Beth LeBlanc
The Detroit News

Republican U.S. Senate candidate John James continues to deny the results of the Nov. 3 election and has requested the Michigan Board of State Canvassers delay the statewide certification of votes to do an audit.

James asked the state board not to certify the statewide election results and take two more weeks or until Dec. 7 to audit the results. Democratic U.S. Sen. Gary Peters defeated James 50%-48% or by more than 92,000 votes under the unofficial certified votes from Michigan's 83 counties.

“I submit this request because I am interested in the truth and protecting the integrity of our elections,” James said in a statement to the board. “Sometimes the truth takes time to surface, and it’s rarely easy to get to. Time is the most valuable asset we have at this stage and I ask that we take all the time reasonable and allowed — not to undermine our elections — but to improve them and boost public confidence in the results of the election.”

Peters' campaign fired back.

"What two-time failed Senate candidate John James is doing is not only frivolous, it's dangerous and undermines the very foundation of our democracy," Peters campaign spokeswoman Vanessa Valdivia said Friday. "As he continues this sinister deception, it's clear James will put Trump before Michigan even past the bitter end."

U.S. Senate candidate John James addresses the crowd in the rain before the start of the rally.
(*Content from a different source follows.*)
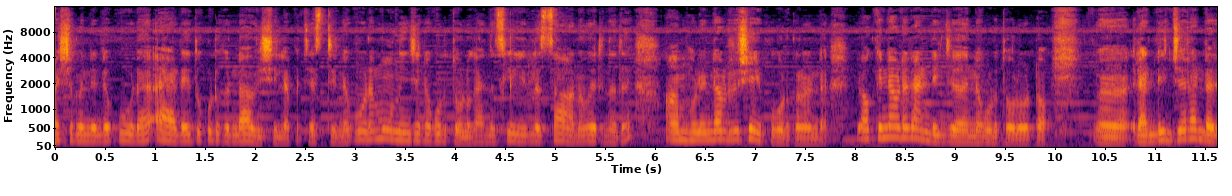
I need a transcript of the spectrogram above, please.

President Donald Trump holds a rally in Lansing, Michigan on October 27, 2020, one week before the general election.

Democratic Secretary of State Jocelyn Benson has said the statewide election results must be certified before she can legally do an audit. 
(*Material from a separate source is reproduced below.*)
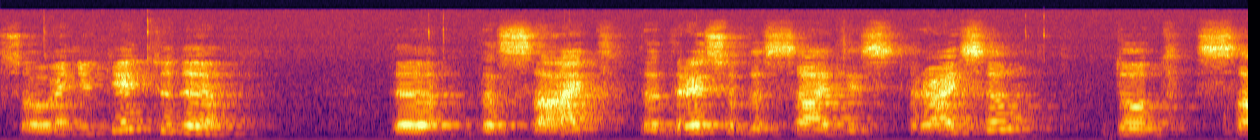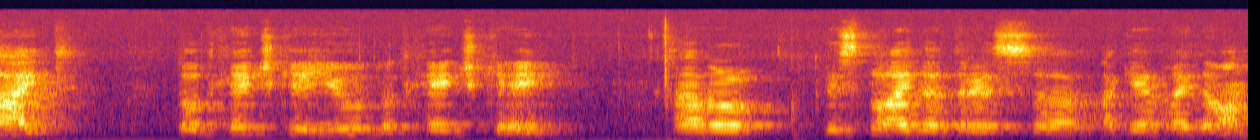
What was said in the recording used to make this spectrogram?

More than a week ago, the James campaign and the Republican National Committee teamed up to form a legal fund as the Army veteran opposed the victory of Democratic U.S. Sen. Gary Peters in Michigan.
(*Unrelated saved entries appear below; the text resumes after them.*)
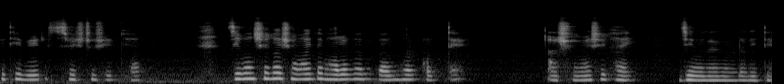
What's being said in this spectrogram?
পৃথিবীর শ্রেষ্ঠ শিক্ষা। জীবন শেখায় সময়কে ভালোভাবে ব্যবহার করতে, আর সময় শেখায় জীবনের মূল্য দিতে।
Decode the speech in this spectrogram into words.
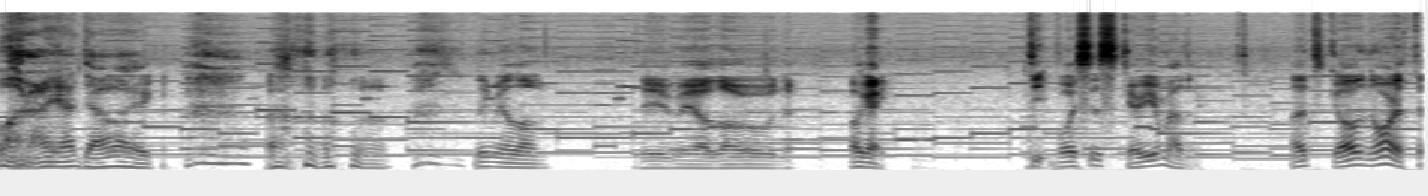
What are you doing? Leave me alone. Leave me alone. Okay. Deep voices scare your mother. Let's go north.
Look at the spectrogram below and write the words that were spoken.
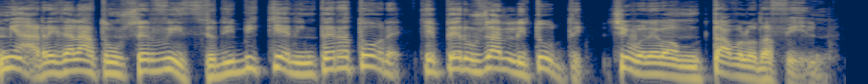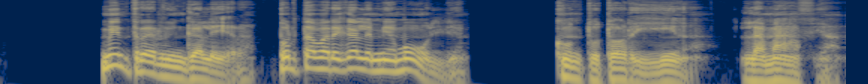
Mi ha regalato un servizio di bicchieri imperatore che per usarli tutti ci voleva un tavolo da film. Mentre ero in galera, portava regali a mia moglie. Con Totò la mafia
The James campaign has argued that the Farmington Hills businessman was well ahead before supposedly questionable votes put Peters up in Wayne County and secured the Bloomfield Township Democrat's win. Wayne County, which includes Detroit, traditionally publishes its results later than other jurisdictions around the state.

An attorney representing James said there were irregularities that called into the question the integrity of the election during a meeting last week of the Wayne County Board of Canvassers.

In his letter to the board, James said "irregularities and abnormalities" at the TCF Center in Detroit Nov. 3 combined with challengers who felt "harassed" were signs that "the process broke down."

The board's responsibility is to "people, not party" and the state owes "both ballot access and ballot integrity," James said in the letter. 

"I will, of course, accept the will of the people once the will of the people — not the will of the power — has been established," James said in his letter.

At a post-election press conference earlier this month, Peters laughed at accusations that Democrats cheated James out of a victory and said the Republican, who also lost two years ago to U.S. Sen. Debbie Stabenow should not be a sore loser.

"It’s sad and it’s pathetic. They lost," Peters said then. "It’s very clear. Just count the votes. I understand Mr. James has been running for four years, he’s lost twice now. I understand that doesn’t sit well with him."

The James campaign's concerns echoes those of President Donald Trump, who has refused to concede the election to President-elect Joe Biden, alleging widespread voter fraud in Michigan without solid evidence. The state courts have rejected two lawsuits about such claims, and the Trump campaign withdrew a lawsuit in Western Michigan’s federal court.

eleblanc@detroitnews.com